• EXERCISE INSTRUCTIONS:
Set down a true copy of the data, with all pictures left out.

Data entries:
*** Begin section ***

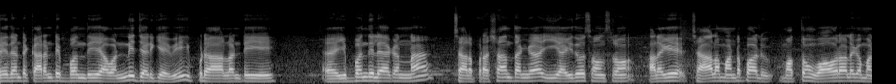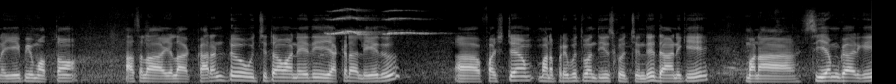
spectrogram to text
లేదంటే కరెంట్ ఇబ్బంది అవన్నీ జరిగేవి. ఇప్పుడు అలాంటి ఇబ్బంది లేకుండా చాలా ప్రశాంతంగా ఈ ఐదో సంవత్సరం అలాగే చాలా మండపాలు మొత్తం ఓవరాల్గా మన ఏపీ మొత్తం అసలు ఇలా కరెంటు ఉచితం అనేది ఎక్కడా లేదు. ఫస్ట్ టైం మన ప్రభుత్వం తీసుకొచ్చింది. దానికి మన సీఎం గారికి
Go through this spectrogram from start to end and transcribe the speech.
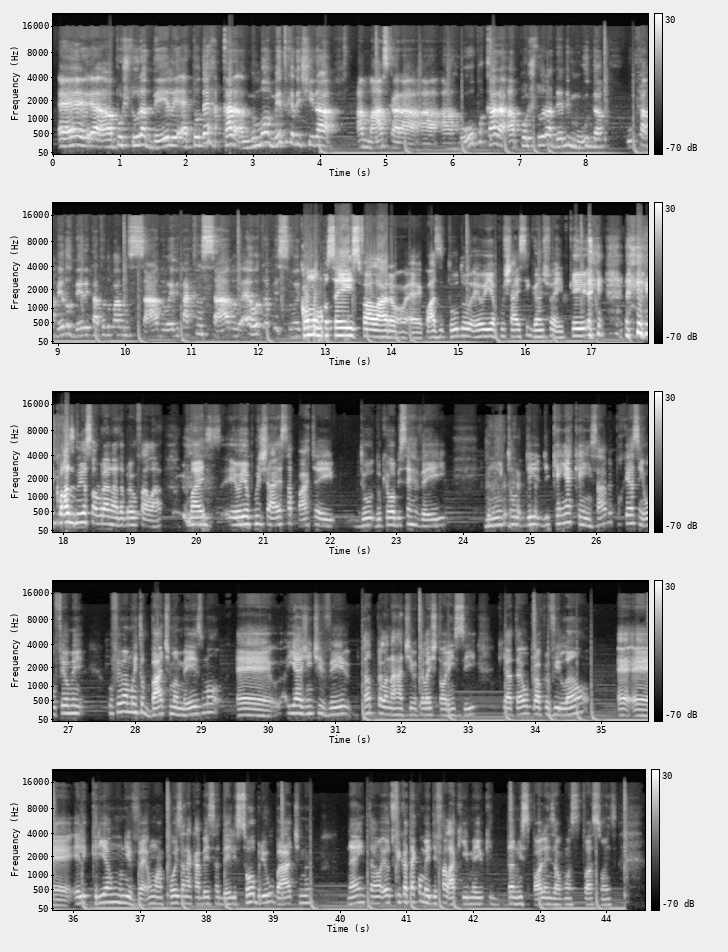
é, a postura dele é toda errada. Cara, no momento que ele tira a máscara, a, a roupa, cara, a postura dele muda. O cabelo dele tá todo bagunçado, ele tá cansado, é outra pessoa. Como vocês falaram é, quase tudo, eu ia puxar esse gancho aí, porque quase não ia sobrar nada para eu falar, mas eu ia puxar essa parte aí do, do que eu observei muito de, de quem é quem, sabe? Porque assim, o filme, o filme é muito Batman mesmo, é, e a gente vê, tanto pela narrativa, pela história em si, que até o próprio vilão é, é, ele cria um universo, uma coisa na cabeça dele sobre o Batman, né? Então eu fico até com medo de falar aqui, meio que dando spoilers em algumas situações,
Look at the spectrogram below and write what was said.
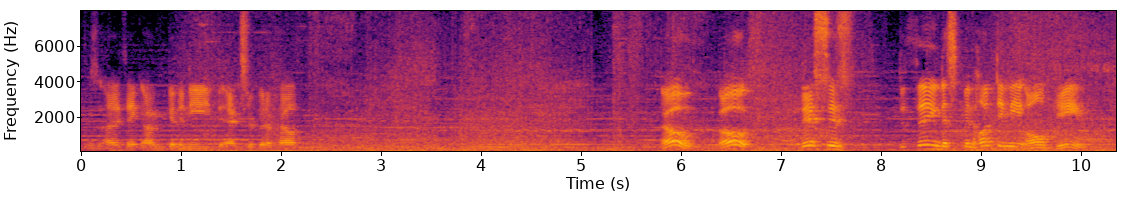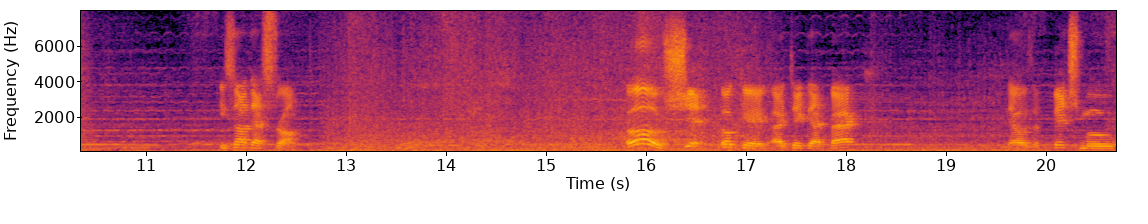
because I think I'm gonna need the extra bit of health. Oh! Oh! This is the thing that's been hunting me all game. He's not that strong. Oh, shit! Okay, I take that back. That was a bitch move.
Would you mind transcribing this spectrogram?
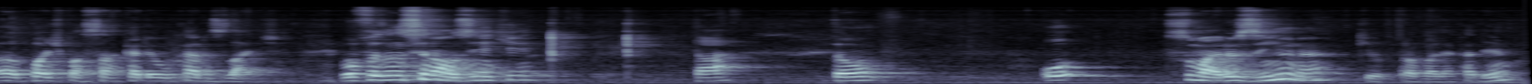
ah, pode passar, cadê o cara slide? Vou fazer um sinalzinho aqui, tá? Então, o sumáriozinho, né, que eu trabalho acadêmico.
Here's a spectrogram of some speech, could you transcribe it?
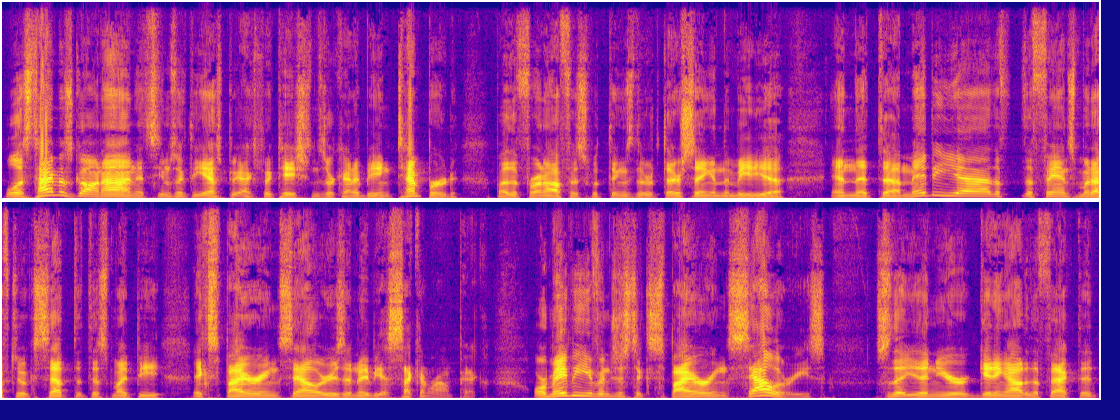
Well, as time has gone on, it seems like the expectations are kind of being tempered by the front office with things that they're saying in the media, and that uh, maybe uh, the, the fans might have to accept that this might be expiring salaries and maybe a second round pick, or maybe even just expiring salaries so that then you're getting out of the fact that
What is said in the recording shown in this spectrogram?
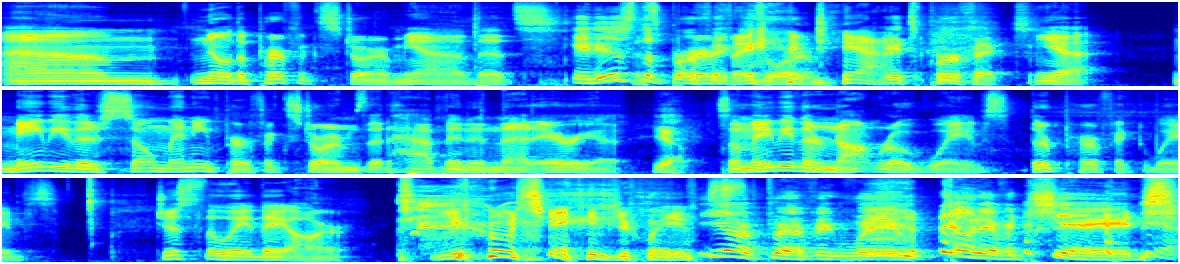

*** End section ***

• RESULT:
spectrogram to text
లేదంటే కరెంట్ ఇబ్బంది అవన్నీ జరిగేవి. ఇప్పుడు అలాంటి ఇబ్బంది లేకుండా చాలా ప్రశాంతంగా ఈ ఐదో సంవత్సరం అలాగే చాలా మండపాలు మొత్తం ఓవరాల్గా మన ఏపీ మొత్తం అసలు ఇలా కరెంటు ఉచితం అనేది ఎక్కడా లేదు. ఫస్ట్ టైం మన ప్రభుత్వం తీసుకొచ్చింది. దానికి మన సీఎం గారికి
Go through this spectrogram from start to end and transcribe the speech.
é, a postura dele é toda errada. Cara, no momento que ele tira a máscara, a, a roupa, cara, a postura dele muda. O cabelo dele tá todo bagunçado, ele tá cansado, é outra pessoa. Como vocês falaram é, quase tudo, eu ia puxar esse gancho aí, porque quase não ia sobrar nada para eu falar, mas eu ia puxar essa parte aí do, do que eu observei muito de, de quem é quem, sabe? Porque assim, o filme, o filme é muito Batman mesmo, é, e a gente vê, tanto pela narrativa, pela história em si, que até o próprio vilão é, é, ele cria um universo, uma coisa na cabeça dele sobre o Batman, né? Então eu fico até com medo de falar aqui, meio que dando spoilers em algumas situações,
Look at the spectrogram below and write what was said.
because I think I'm gonna need the extra bit of health. Oh! Oh! This is the thing that's been hunting me all game. He's not that strong. Oh, shit! Okay, I take that back. That was a bitch move.
Would you mind transcribing this spectrogram?
ah, pode passar, cadê o cara slide? Vou fazer um sinalzinho aqui, tá? Então, o sumáriozinho, né, que eu trabalho acadêmico.
Here's a spectrogram of some speech, could you transcribe it?
Well, as time has gone on, it seems like the expectations are kind of being tempered by the front office with things that they're saying in the media, and that uh, maybe uh, the, the fans might have to accept that this might be expiring salaries and maybe a second round pick, or maybe even just expiring salaries so that then you're getting out of the fact that
What is said in the recording shown in this spectrogram?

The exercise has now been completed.